Exercise aim → In the data below, which lines hold the word "with"? Copy them.
<<<<
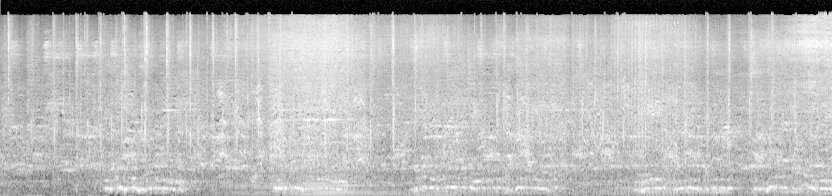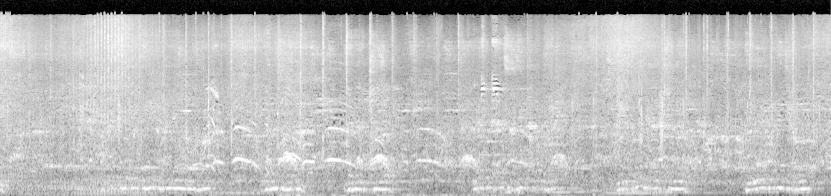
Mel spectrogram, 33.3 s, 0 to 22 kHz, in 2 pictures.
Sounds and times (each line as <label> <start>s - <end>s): chant 0.0s - 33.2s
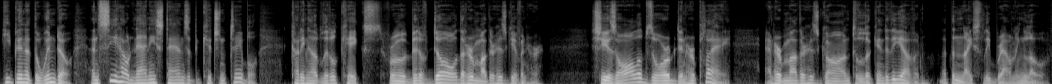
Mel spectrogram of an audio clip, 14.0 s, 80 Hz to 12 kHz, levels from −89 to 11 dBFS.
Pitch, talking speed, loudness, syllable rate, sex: 110 Hz, 220 wpm, -20 LUFS, 5.7 syllables/s, male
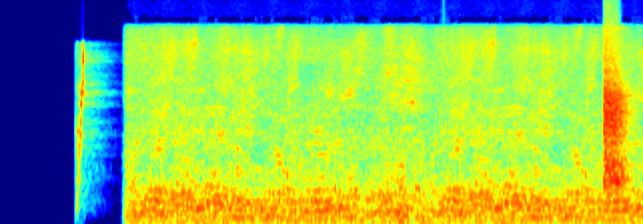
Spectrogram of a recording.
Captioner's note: gallery chattering; gavel slams!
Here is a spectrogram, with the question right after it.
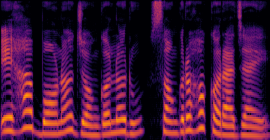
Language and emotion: Odia, neutral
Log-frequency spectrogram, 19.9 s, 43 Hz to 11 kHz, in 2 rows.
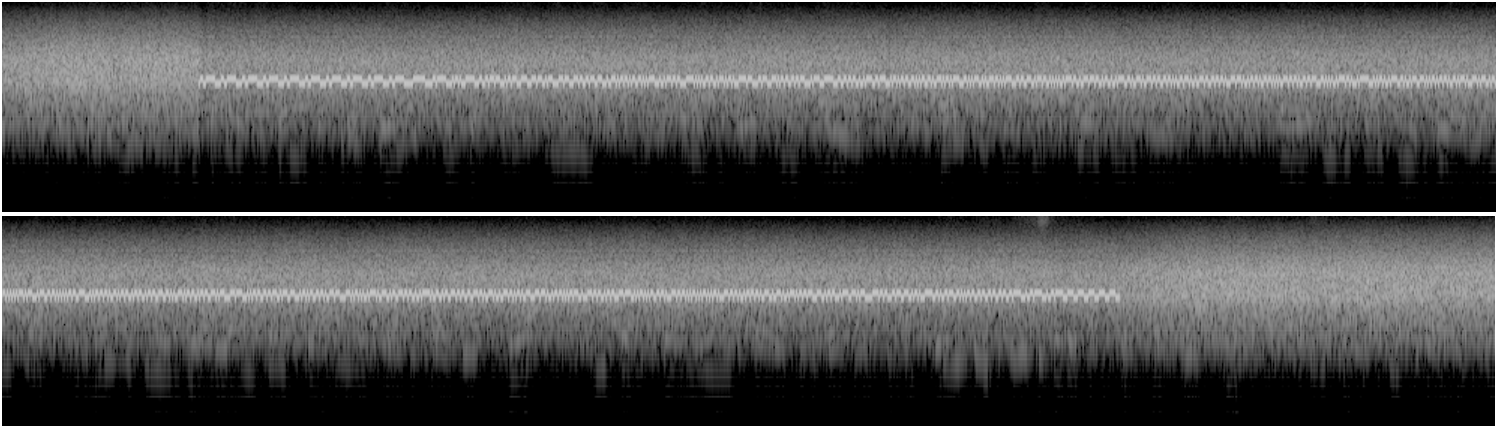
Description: NAVTEX (SITOR-B), 100 baud, 170 Hz shift, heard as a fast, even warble, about 1360 Hz centre, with radio static. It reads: ZCZC IA45 CONTAINER ADRIFT IN PSN 40-55N 174-08E. CANCEL THIS MSG 28 0000 UTC. NNNN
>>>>
Reply →
Here is a spectrogram, with the question right after it.
Description: NAVTEX (SITOR-B), 100 baud, 170 Hz shift, heard as a fast, even warble, about 1360 Hz centre, with radio static. It reads: ZCZC IA45 CONTAINER ADRIFT IN PSN 40-55N 174-08E. CANCEL THIS MSG 28 0000 UTC. NNNN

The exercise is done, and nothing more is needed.